The New Privacy Agenda
Stopping deceptive spam and preventing identity theft are part of the FTC's new agenda to protect consumer privacy

The focus of the Federal Trade Commission's new agenda for protecting consumers' privacy is on consumer education and current policy enforcement rather than new privacy legislation, FTC Chairman Timothy J. Muris announced earlier this month.

The privacy agenda "involves every division of the Bureau of Consumer Protection and increases resources devoted to privacy issues by 50%," Muris said in a speech Oct. 4. A Privacy Task Force will be created as part of the initiative as well. The goals of the new privacy agenda include:

  • Protecting consumers from unwanted telemarketing by creating a national "do-not-call list" of consumers who do not want to receive telemarketing calls.

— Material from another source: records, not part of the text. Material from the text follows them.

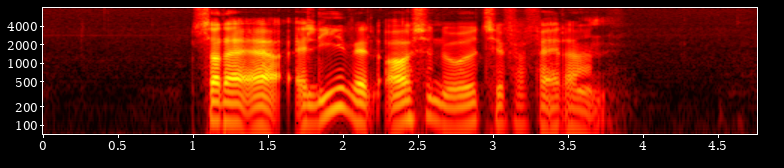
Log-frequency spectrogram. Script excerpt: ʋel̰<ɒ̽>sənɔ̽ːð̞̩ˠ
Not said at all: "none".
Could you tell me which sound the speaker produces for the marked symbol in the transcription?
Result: ɒ̽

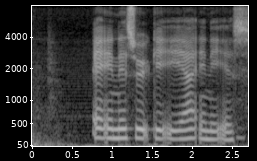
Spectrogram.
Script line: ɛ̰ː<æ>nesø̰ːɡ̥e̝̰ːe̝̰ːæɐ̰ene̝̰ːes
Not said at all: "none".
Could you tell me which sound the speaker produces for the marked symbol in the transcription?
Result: e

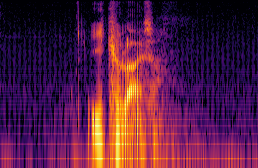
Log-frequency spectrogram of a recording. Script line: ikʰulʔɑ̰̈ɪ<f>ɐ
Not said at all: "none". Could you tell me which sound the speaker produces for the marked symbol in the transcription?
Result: s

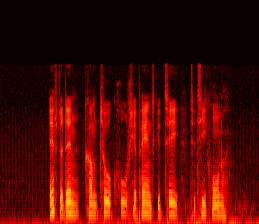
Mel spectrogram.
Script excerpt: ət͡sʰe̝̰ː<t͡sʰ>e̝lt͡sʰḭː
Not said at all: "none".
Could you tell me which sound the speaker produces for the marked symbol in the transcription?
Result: t͡sʰ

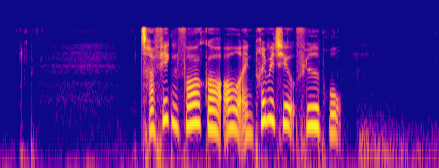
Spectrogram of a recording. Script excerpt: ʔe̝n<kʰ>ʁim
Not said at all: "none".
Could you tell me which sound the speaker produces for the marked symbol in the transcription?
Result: pʰ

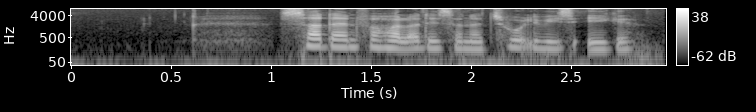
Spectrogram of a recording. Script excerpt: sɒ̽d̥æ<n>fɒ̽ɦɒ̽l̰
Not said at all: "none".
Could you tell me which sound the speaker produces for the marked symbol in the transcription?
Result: n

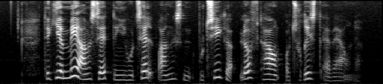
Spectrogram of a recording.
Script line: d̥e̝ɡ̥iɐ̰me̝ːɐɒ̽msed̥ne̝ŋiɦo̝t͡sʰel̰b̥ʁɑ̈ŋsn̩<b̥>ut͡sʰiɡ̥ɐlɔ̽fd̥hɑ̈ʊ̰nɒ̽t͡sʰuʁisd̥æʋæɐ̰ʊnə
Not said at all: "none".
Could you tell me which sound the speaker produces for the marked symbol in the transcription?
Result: b̥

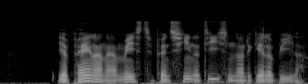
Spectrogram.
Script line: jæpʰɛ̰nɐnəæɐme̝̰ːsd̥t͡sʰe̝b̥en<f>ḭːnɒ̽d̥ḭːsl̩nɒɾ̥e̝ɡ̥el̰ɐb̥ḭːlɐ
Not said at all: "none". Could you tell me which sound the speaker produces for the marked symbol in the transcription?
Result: s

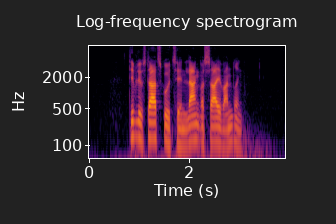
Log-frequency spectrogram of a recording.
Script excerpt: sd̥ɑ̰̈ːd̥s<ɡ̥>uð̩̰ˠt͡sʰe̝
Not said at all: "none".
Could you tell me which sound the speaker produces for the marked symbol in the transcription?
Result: ɡ̥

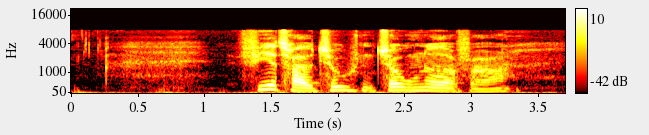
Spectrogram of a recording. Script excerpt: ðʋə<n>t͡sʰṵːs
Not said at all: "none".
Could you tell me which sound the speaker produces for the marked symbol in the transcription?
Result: none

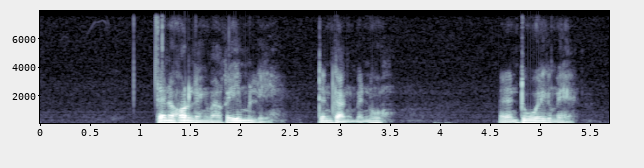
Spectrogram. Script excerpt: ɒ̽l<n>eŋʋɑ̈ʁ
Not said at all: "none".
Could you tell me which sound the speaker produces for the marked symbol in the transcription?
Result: n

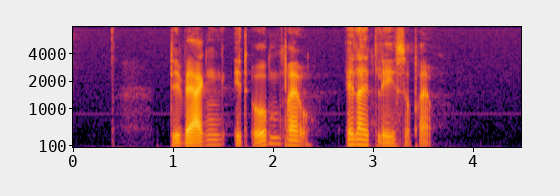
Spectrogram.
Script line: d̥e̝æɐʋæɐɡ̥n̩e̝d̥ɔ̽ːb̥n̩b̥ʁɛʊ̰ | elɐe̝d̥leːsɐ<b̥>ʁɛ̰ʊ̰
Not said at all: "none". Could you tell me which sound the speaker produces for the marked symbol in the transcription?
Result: b̥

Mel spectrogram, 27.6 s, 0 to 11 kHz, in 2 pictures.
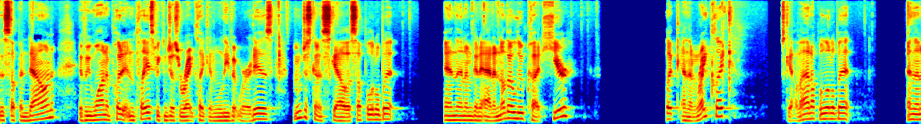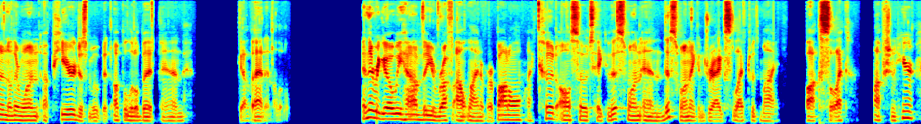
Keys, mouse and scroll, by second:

The FTC also will increase enforcement of the Telemarketing Sales Rule and recommend any necessary amendments.
  • Increasing enforcement against fraudulent and deceptive spam or unsolicited commercial e-mail.
  • Controling identity theft by using the data collected from identity-theft complaints to spot patterns that might help businesses and consumers avoid it. The FTC will also work on ways to help identity theft victims and assist law enforcement agencies with related cases.
  • Increasing prosecution for pretexting, the practice of obtaining personal financial information by fraud.
  • Encouraging accuracy in credit reporting and compliance with the Fair Credit Reporting Act.
  • Enforcing privacy policy compliance – this means retailers must follow through with the details of any privacy policies they give to customers or post on their Web sites. Also, the FTC wants companies to comply with their privacy policies even when the companies are sold or reorganized.
  • Increasing enforcement of the Children's Online Privacy Protection Act.
  • Improving privacy complaint handling and encourage consumers to report any privacy violations.
  • Educating consumers through workshops and reports about privacy issues.
In addition, Muris said the Platform for Privacy Protection, also called P3P, is coming online soon. When this technology is adopted, consumers will specify their privacy preferences in their Web browsers and then screen out Web sites that don't meet the set preferences.

With this new agenda, the FTC will be more active than ever at protecting consumers' privacy, but many privacy advocates are not satisfied. They want new legislation to increase the controls on information sharing between businesses and more protection for consumers. Mathis, however, thinks it's too soon to pass more legislation – no one can agree on it anyway – and that a great deal can be done with the current laws. This is good news for retailers because most already comply with FTC privacy regulations.


- by Julia M. Duncan